Here is a picture of just a shroud. They come in single hole mounting option and 3 hole mounting options. When purchasing a helmet the manufacture will often times pre-drill holes for a shroud. When looking for specifications on the helmet note if has already been pre-drilled for a 1 or 3 hole shroud. Depending on the type of helmet hole configuration will depend on the type of shroud which will fit the helmet without modifying it yourself. Note that some helmet manufacturers such as Opscore and Team Wendy utilize a built in shroud design in their helmet. No additional shroud is needed to make this type of helmet work with a helmet mount.
I wear the Team Wendy Exfil Carbon Bump helmet with a built in shroud ( connect the rhino mount directly to the built in shroud) The price on the Carbon fiber bump helmets are around $450
There is a lot of adjustment in this mount. Having this much adjustment will ensure a proper co-witness with the primary optic.
The Food and Drug Administration classifies and regulates laser devices. It is not illegal for a citizen to own a laser classified for Military or Law Enforcement use, it is however against FDA regulations for retailers to sell restricted laser devices to those outside of the Military and Law Enforcement. As ridiculous as this rule is, it really doesn't matter because most manufacturers of quality Laser aiming devices make class 1 civilian compliant devices in the same form factors and offerings as most restricted laser aiming devices.

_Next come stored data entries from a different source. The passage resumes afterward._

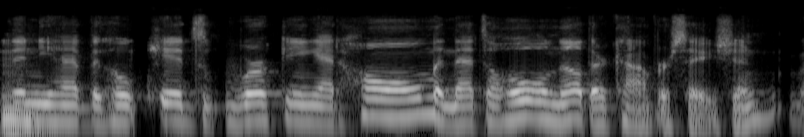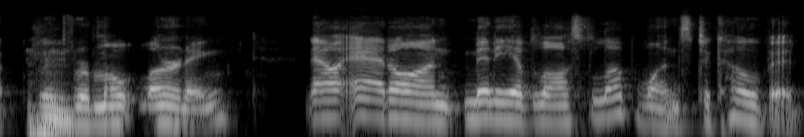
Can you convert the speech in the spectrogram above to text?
Mm. Then you have the whole kids working at home, and that's a whole nother conversation with mm. remote learning. Now, add on, many have lost loved ones to COVID.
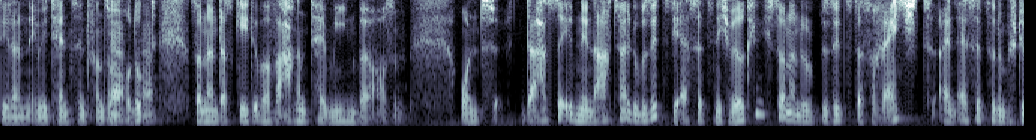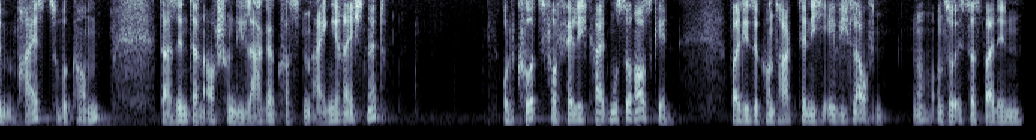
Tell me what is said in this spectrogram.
die dann Emittent sind von so einem ja, Produkt, ja. sondern das geht über Warenterminbörsen. Und da hast du eben den Nachteil, du besitzt die Assets nicht wirklich, sondern du besitzt das Recht, ein Asset zu einem bestimmten Preis zu bekommen. Da sind dann auch schon die Lagerkosten eingerechnet. Und kurz vor Fälligkeit musst du rausgehen, weil diese Kontrakte nicht ewig laufen. Ne? Und so ist das bei den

One of the rational behind restricting Infrared laser devices to civilians to a specific power level is the FDA doesn't trust us to not run around and shine these lasers in peoples eyes. An IR laser of sufficient power i.e. Military grade IR laser, can permanently blind a person. When an IR laser is pointed at the eye, our eyes don’t sense a bright destructive light therefore we don’t send signals to our eyes to blink or close our eye we just keep looking right at the invisible laser light until our eye is permanently damaged.
Enough about why we can’t have nice things. Lets look at the laser aiming devices available.
Laser aiming devices come in different form factors and with different functions. The main thing we need to aim a fighting rifle while wearing an NVD is an aiming point. The LDI CQBL-1 has a visible laser and a class 1 IR laser. Both of these laser are slaved together so when you zero one you zero the other. Some laser pointing devices with dual lasers have independent laser zeroing requirements.
PVS-14 NVD $4195.00 (top of the line hand selected intensifier tube)
Wilcox L4 G11 mount (Rhino mount) $265.00
PVS-14 J Arm $90.00
LaRue Tactical QD mount LT114 $162.00
Team Wendy Carbon Fiber bump helmet with shroud $450.00
LDI CQB-1 visible laser w/ class 1 IR laser $800.00
Drum roll please…………………………..$5962.00
Don’t forget to add in qualified training and plenty of practice to include rounds down range on your own time. To own the night is much more than just buying all the right gear, one must train and understand the new challenges which follow the night fighter into battle.
Join us this fall for the “S12 Optics Enhanced Night Fighter” course. The course will cover the fundamentals of night fighting equipment and it’s proper usage.